Includes Health Insurance Costs: While few lay employees receive health benefits from the church, that portion can also be applied to the credit.
Refundable: This credit is refundable. A lot of our churches don’t pay in much for payroll taxes so it’s nice to know that, when the credit is larger than the taxes, you’ll get a check back.
I’ve worked in church finances for almost 20 years now. Almost every time I receive a noncash donation (such as stock or a piano or grain), the donor wants a receipt and often they want you to include on that receipt the value of the donation. The church is not equipped to value noncash gifts which amount to providing tax advice. The IRS recognizes this and warns donees to not value these gifts.
So what do you do if the donor insists on you valuing the gift? Here’s what I do. I normally visit with the donor and let them know that the IRS doesn’t allow the church to give an amount for the value of a noncash gift. I let them know that we’ll give them a receipt that has all the details they need for any tax professional to figure out the value. In the video I detail how to fill out the receipt, and I have a template linked below.
How does your church leadership view Giving Statements? Many think of it as a tool to guilt people into faithful giving. Some of it view it just as an administrative task that does nothing for the church. What if your church’s giving statements were something that people looked forward to receiving and helped the grow as generous givers? I think this is possible, but it starts with changing your view of the giving statements.
Here’s the changes to be made:
From a reminder of pledges to a reminder of how giving is changes lives/the world.
From the focus being on the IRS and the Church Budget to the focus being on the donor and the Church Mission.
From an administrative burden to a ministry opportunity.
From something that the donor should be grateful to receive to a way to show gratitude to the donor.
During the first three months of the COVID crisis, the big concern was if churches were going to have enough money to keep operating…to pay their pastor, utilities, and mortgages. As time goes on, many churches are finding out that their finances are doing great all things considered. Now that they are able to catch their breath, they may want to thank their pastor with more than words or a card, or even a hot dish.
The CARES Act allows you to make payments toward your employees’ student loans (including your pastor’s) with tax-free money! I love the phrase “tax free.” This is only available during 2020. You still have to jump through some hoops, but it’s not too bad. The video will explain it.
There are few things more confusing than Clergy Taxes. I do a webinar annually to train new clergy on what they should know about Clergy Taxes. I had the help of a few experienced pastors on this (Jenny Hallenbeck Orr, Karl Kroger, and Jen Tyler).
Long story short, Clergy Taxes are so confusing because pastors are considered both self-employed and church-employed by the Federal government. This training isn’t to make pastors into tax experts. It’s to make them good clients of tax experts.

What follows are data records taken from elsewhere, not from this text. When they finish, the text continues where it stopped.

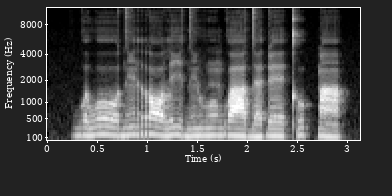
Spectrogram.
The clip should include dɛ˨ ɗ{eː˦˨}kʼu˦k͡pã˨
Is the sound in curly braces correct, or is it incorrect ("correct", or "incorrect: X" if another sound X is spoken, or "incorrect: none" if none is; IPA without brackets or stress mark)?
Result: incorrect: eː˨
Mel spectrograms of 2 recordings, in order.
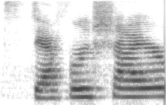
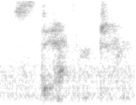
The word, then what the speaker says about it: Staffordshire: This pattern is designed by the iconic Oh, I'm going to pronounce that wrong. In my head, I could say it. Staffordshshire mantel dogs. That's not right. Staffordshire.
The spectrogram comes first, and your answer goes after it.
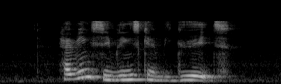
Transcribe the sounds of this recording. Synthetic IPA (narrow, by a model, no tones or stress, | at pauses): hɛvɪ̃ŋsiblĩŋskɛ̃nbiɡɹet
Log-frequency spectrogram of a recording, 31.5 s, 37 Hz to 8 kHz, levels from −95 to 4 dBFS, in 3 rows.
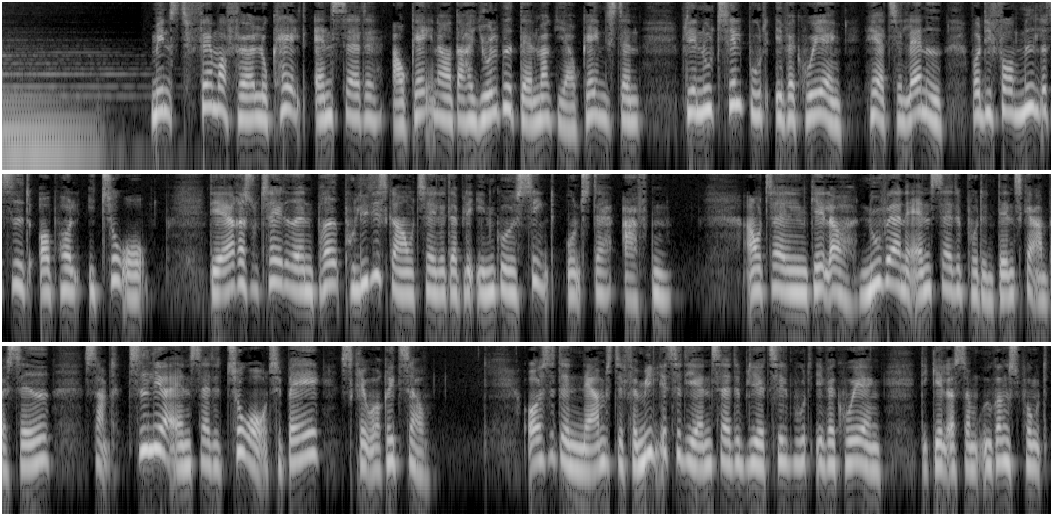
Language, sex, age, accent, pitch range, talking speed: Danish, female, 30-49, native, 165-210 Hz, 135 wpm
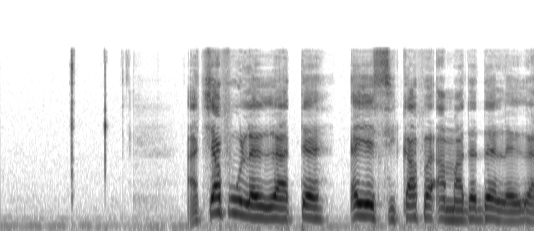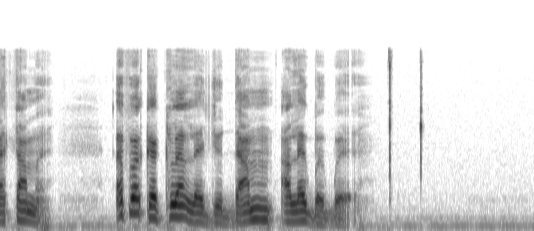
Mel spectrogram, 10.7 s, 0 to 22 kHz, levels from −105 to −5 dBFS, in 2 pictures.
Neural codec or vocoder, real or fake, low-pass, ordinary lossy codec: vocoder, 22.05 kHz, 80 mel bands, Vocos; fake; 9.9 kHz; none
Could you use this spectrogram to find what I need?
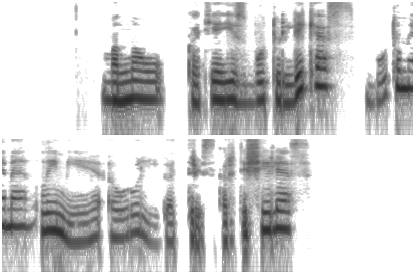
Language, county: Lithuanian, Kaunas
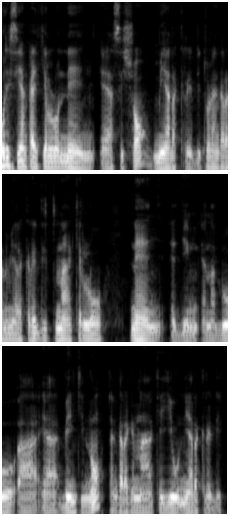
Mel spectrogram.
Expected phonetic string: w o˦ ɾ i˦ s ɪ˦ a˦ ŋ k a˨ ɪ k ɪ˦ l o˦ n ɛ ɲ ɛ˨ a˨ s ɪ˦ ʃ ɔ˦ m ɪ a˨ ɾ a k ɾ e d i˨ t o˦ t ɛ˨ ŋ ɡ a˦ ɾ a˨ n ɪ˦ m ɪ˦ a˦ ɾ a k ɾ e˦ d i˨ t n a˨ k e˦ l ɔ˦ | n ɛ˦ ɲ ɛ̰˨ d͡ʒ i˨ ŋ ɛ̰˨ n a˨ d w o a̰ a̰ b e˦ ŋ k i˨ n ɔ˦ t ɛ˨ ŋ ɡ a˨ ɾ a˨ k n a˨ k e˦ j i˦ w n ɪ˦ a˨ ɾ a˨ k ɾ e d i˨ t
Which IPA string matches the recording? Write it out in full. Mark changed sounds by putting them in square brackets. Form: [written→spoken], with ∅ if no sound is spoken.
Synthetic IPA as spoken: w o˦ ɾ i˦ s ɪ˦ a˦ ŋ k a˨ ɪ k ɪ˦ l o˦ n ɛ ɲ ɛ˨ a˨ s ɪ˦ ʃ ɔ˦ m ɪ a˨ ɾ a k ɾ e d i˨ t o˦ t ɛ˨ ŋ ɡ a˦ ɾ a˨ n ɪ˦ m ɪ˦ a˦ ɾ a k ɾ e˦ d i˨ t n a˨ k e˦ l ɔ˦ | n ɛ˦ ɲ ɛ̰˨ d͡ʒ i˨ ŋ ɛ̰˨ n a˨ d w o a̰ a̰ b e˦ ŋ k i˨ n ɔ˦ t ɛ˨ ŋ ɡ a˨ ɾ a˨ k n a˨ k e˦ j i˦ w n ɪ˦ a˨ ɾ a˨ k ɾ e d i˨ t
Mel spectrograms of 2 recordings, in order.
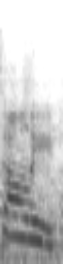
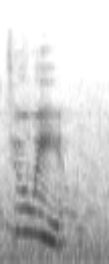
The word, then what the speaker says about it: Tui: Oh, and his name is pronounced Tuli, not Tali. Tui. Tui, his name is Tui.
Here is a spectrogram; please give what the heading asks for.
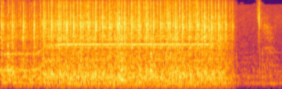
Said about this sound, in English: Carefully sew across the pin, but if you don't want to do that, just slide it out before you get to it.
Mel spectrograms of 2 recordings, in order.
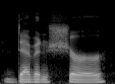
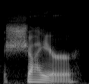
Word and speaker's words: Devonshire: is two words and it is pronounced Devonshire sheer or sure not Shire that's not how you say this word noun from 1791 the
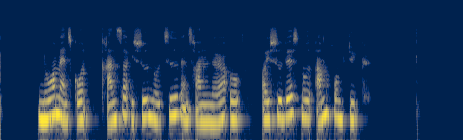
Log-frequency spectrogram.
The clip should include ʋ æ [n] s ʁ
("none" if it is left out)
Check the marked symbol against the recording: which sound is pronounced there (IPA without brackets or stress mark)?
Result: n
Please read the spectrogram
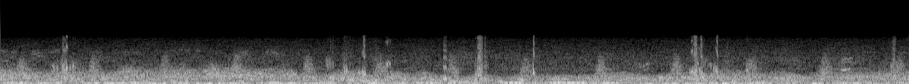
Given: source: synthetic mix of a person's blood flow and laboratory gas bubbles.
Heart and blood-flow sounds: Doppler ultrasound of blood flow; subclavian vein
0.47-0.86 s: bubbles
3.25-3.38 s: bubbles
3.42-3.96 s: bubbles
4.40-4.58 s: bubbles
4.73-4.90 s: bubbles
4.97-5.06 s: bubbles
5.29-5.38 s: bubbles
6.86-7.32 s: bubbles
7.46-7.50 s: bubbles
8.89-8.99 s: bubbles
From the record:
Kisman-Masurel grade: 232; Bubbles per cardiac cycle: several, 3 to 8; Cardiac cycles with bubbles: 50 to 99%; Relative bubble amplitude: moderate (0.250 to 0.450); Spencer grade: 3 (all of the cardiac periods contain showers or single bubble signals, but not dominating or overriding the cardiac motion signals); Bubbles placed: anywhere in the cardiac cycle

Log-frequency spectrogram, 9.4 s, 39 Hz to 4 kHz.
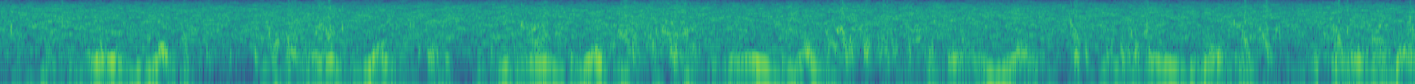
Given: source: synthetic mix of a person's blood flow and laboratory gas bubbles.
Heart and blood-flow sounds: Doppler ultrasound of blood flow; precordium
0.00-0.12 s: bubbles
0.29-0.45 s: bubbles
0.52-0.81 s: bubbles
1.19-1.58 s: bubbles
1.67-2.32 s: bubbles
2.70-3.08 s: bubbles
3.23-3.76 s: bubbles
4.10-4.70 s: bubbles
5.48-6.25 s: bubbles
7.11-7.29 s: bubbles
7.34-7.73 s: bubbles
8.19-8.56 s: bubbles
8.79-9.44 s: bubbles
From the record:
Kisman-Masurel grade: 332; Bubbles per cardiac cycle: rolling drumbeat, 9 or more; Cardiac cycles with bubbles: 50 to 99%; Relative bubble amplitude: moderate (0.250 to 0.450); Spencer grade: 3 (all of the cardiac periods contain showers or single bubble signals, but not dominating or overriding the cardiac motion signals); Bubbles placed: only in the low amplitude regions of the cardiac cycle

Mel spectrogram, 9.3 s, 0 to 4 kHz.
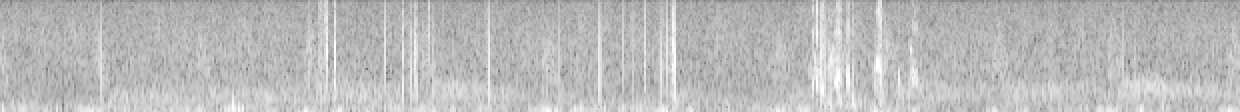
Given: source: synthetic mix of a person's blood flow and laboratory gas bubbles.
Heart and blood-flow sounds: Doppler ultrasound of blood flow; subclavian vein
6.05-6.49 s: bubbles
6.54-6.65 s: bubbles
6.69-6.77 s: bubbles
6.80-6.89 s: bubbles
From the record:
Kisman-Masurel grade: 212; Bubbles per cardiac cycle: several, 3 to 8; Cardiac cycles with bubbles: 1 to 10%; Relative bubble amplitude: moderate (0.250 to 0.450); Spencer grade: 1 (occasional bubble signal discernible with the cardiac motion signal, with majority of cardiac periods free of bubbles); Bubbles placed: anywhere in the cardiac cycle

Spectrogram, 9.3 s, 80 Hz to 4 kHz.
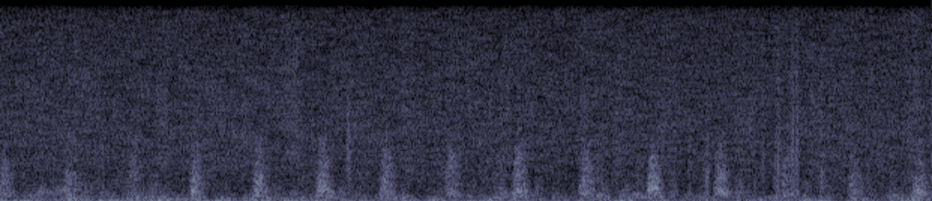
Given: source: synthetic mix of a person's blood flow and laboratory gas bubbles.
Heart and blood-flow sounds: Doppler ultrasound of blood flow; subclavian vein
no bubbles
From the record:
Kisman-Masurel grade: 000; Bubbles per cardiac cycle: 0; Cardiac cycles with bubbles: 0%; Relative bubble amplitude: no bubbles discernible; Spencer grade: 0 (complete lack of bubble signals)

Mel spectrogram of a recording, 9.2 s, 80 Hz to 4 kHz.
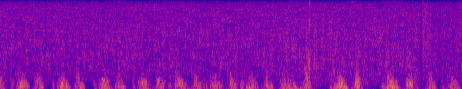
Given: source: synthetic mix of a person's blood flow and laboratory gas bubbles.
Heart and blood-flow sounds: Doppler ultrasound of blood flow; precordium
6.12-6.25 s: bubbles
6.64-6.75 s: bubbles
From the record:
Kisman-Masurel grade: 211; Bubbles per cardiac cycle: several, 3 to 8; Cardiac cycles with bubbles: 1 to 10%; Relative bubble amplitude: barely perceptible (0.100 to 0.250); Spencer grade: 1 (occasional bubble signal discernible with the cardiac motion signal, with majority of cardiac periods free of bubbles); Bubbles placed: anywhere in the cardiac cycle

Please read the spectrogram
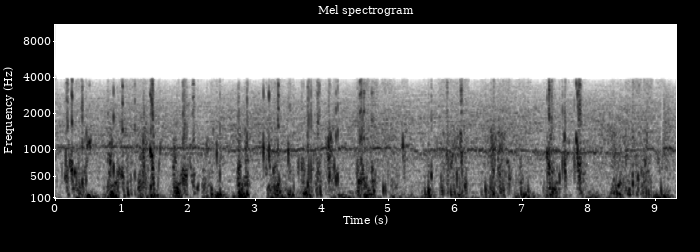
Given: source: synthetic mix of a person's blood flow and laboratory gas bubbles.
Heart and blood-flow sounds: Doppler ultrasound of blood flow; precordium
0.00-0.03 s: bubbles
0.08-0.56 s: bubbles
0.77-1.60 s: bubbles
1.76-2.52 s: bubbles
2.71-2.79 s: bubbles
2.81-2.93 s: bubbles
3.10-3.58 s: bubbles
3.62-4.28 s: bubbles
4.48-4.84 s: bubbles
4.88-5.10 s: bubbles
5.18-5.29 s: bubbles
5.51-6.21 s: bubbles
6.37-7.14 s: bubbles
7.31-7.71 s: bubbles
7.76-7.97 s: bubbles
8.31-8.97 s: bubbles
9.00-9.15 s: bubbles
From the record:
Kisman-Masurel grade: 342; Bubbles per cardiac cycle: rolling drumbeat, 9 or more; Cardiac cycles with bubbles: 100%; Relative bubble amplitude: moderate (0.250 to 0.450); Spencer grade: 3 (all of the cardiac periods contain showers or single bubble signals, but not dominating or overriding the cardiac motion signals); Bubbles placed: anywhere in the cardiac cycle

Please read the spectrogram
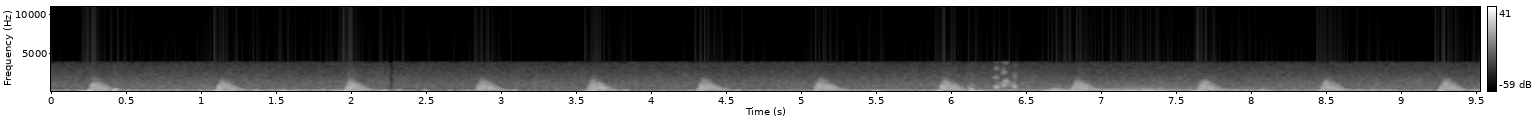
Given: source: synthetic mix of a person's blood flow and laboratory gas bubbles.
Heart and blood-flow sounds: Doppler ultrasound of blood flow; subclavian vein
0.39-0.47 s: bubbles
6.09-6.18 s: bubbles
6.28-6.45 s: bubbles
From the record:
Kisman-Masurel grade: 122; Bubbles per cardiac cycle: 1 to 2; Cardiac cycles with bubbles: 10 to 50%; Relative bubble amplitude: moderate (0.250 to 0.450); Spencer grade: 2 (many but less than half of the cardiac periods contain bubble signals, singularly or in groups); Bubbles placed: anywhere in the cardiac cycle

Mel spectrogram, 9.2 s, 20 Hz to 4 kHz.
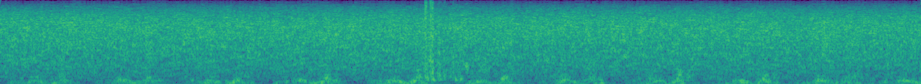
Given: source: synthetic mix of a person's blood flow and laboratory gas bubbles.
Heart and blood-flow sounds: Doppler ultrasound of blood flow; precordium
4.11-4.70 s: bubbles
From the record:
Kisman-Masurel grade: 113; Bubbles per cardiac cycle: 1 to 2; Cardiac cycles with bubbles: 1 to 10%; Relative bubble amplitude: loud (0.450 to 0.775); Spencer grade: 1 (occasional bubble signal discernible with the cardiac motion signal, with majority of cardiac periods free of bubbles); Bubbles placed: anywhere in the cardiac cycle

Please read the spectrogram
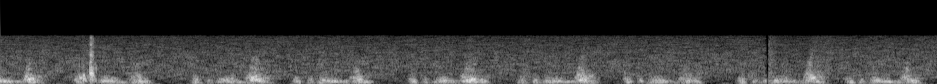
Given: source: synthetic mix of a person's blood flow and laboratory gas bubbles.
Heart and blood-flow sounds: Doppler ultrasound of blood flow; precordium
0.76-0.98 s: bubbles
From the record:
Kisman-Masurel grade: 123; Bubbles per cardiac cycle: 1 to 2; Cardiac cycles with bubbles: 10 to 50%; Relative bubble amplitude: loud (0.450 to 0.775); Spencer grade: 2 (many but less than half of the cardiac periods contain bubble signals, singularly or in groups); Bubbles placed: only in the low amplitude regions of the cardiac cycle

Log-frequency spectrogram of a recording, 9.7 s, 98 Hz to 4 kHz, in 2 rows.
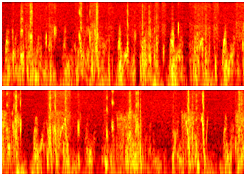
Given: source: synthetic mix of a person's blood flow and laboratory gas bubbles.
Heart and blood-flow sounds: Doppler ultrasound of blood flow; precordium
0.18-0.77 s: bubbles
0.83-1.10 s: bubbles
1.45-2.25 s: bubbles
2.48-2.56 s: bubbles
2.58-2.69 s: bubbles
2.73-3.14 s: bubbles
3.19-3.27 s: bubbles
3.49-3.62 s: bubbles
3.73-4.18 s: bubbles
4.22-4.33 s: bubbles
4.67-5.24 s: bubbles
5.71-6.21 s: bubbles
6.33-6.42 s: bubbles
6.87-7.72 s: bubbles
8.22-8.34 s: bubbles
8.42-8.96 s: bubbles
9.38-9.45 s: bubbles
9.48-9.69 s: bubbles
From the record:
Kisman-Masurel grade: 332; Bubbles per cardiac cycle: rolling drumbeat, 9 or more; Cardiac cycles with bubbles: 50 to 99%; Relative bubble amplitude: moderate (0.250 to 0.450); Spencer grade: 3 (all of the cardiac periods contain showers or single bubble signals, but not dominating or overriding the cardiac motion signals); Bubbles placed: only in the low amplitude regions of the cardiac cycle

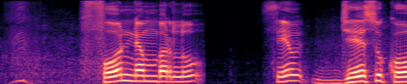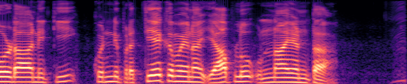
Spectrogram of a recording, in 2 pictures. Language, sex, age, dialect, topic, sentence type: Telugu, female, 31-35, Central/Coastal, banking, statement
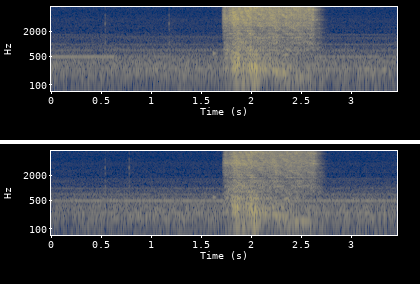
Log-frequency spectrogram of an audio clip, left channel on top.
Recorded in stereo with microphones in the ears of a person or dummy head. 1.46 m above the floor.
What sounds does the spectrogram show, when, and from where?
1.7 s tearing paper: 60° left (ahead or behind), 1.4 m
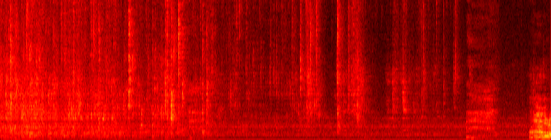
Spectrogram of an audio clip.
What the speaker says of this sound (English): And then we'll pour this into the colander here.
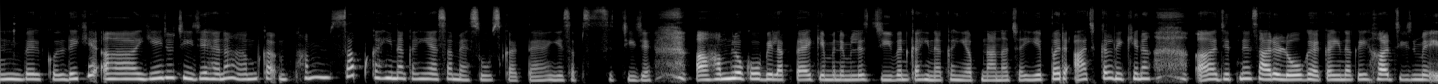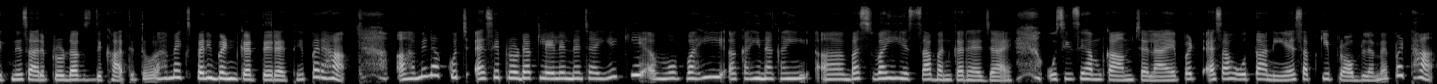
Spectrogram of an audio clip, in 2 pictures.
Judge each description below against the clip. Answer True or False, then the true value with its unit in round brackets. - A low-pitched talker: False (240 Hz)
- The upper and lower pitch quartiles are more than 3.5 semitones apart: True (4.1 semitones)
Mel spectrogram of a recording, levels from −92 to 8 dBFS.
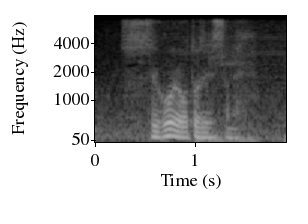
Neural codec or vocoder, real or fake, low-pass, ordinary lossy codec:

The first stock gift I ever received as a church treasurer was several shares of Coca-Cola Company stock from a wonderful member named Char. Char wasn’t a multi-millionaire. She was just like so many ordinary people that happen to own stocks, bonds, or shares of a mutual fund. You don’t need to have a Bill Gates in your church to receive a stock gift. Ordinary people make these extraordinary gifts each year. Because of Char’s example, I actually made my own stock gift a few years later to support the church’s capital campaign.
I was fortunate enough to have David Nash (a financial guru) to guide me on receiving this gift. Not every church will have a David Nash. You don’t need special knowledge to accept a stock gift. You just need the right connections. If you are a United Methodist in the Dakotas, the Dakotas United Methodist Foundation is your David Nash.